Similarly, work visas differ substantially in their design in all four countries yet, outside of the UK which suffers, as noted, from problematic immigration data historically, temporary migrant workers as a broad category are overrepresented in those migrants bringing workplace complaints.
This leads to a central policy recommendation for immigration policymakers: if visa design does influence workers’ propensity to bring violation complaints and, in some instances, to succeed as complainants, it is at the very aggregate level of visa design, namely whether the visa is temporary or permanent, rather than the level of fine regulatory detail.
Small features of visa design do not appear, at least on the available evidence, to make a substantial difference to complaint rates. This may not be surprising as a shared component of temporary visa design is dependency—either on an employer, a sponsor, or certain visa conditions, for ongoing legal immigration status.
From a policy perspective, the core issue therefore appears to be the number of temporary work visas permitted within an overall immigration program compared with permanent migrants and whether the visas permit portability and pathways to permanent status, rather than the minute detail of sub-visa design.

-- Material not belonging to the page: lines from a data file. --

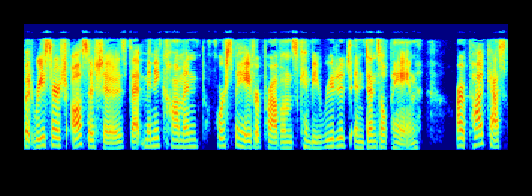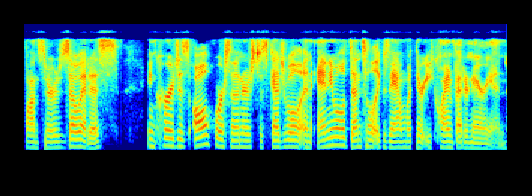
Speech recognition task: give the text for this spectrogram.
but research also shows that many common horse behavior problems can be rooted in dental pain. Our podcast sponsor, Zoetis, encourages all horse owners to schedule an annual dental exam with their equine veterinarian.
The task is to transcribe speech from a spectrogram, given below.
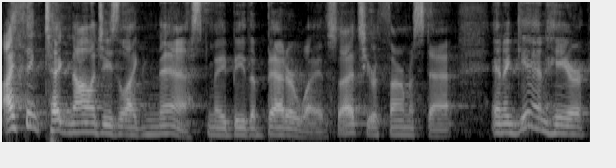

As such, a second policy recommendation is that in consulting around and designing the federal Budget, the levels of permanent and temporary migrant admissions be considered collectively rather than a focus alone on permanent levels. This potentially would also provide the general public with a more detailed understanding of the immigration program and the interaction between temporary and permanent streams. This has likely implications for other areas of policy analysis, such as domestic and migrant worker unemployment.
In short, focusing alone or predominately on employment law will probably not provide the full solution to tackling the issue of the labour market exploitation of migrants. With a new federal government, the time is ripe to bring immigration policy design squarely back into the discussion of workplace conditions of migrant workers.
Anna Boucher is Associate Professor in Public Policy and Comparative Politics at the University of Sydney and a Research Stream Lead at the James Martin Institute for Public Policy. Her book Patterns of Exploitation: Understanding Migrant Worker Rights in Advanced Democracies will be published by Oxford University Press. She has advised the Australian and UK governments, as well as international agencies, on the workplace rights of migrant workers, skilled immigration policy and immigration statistics.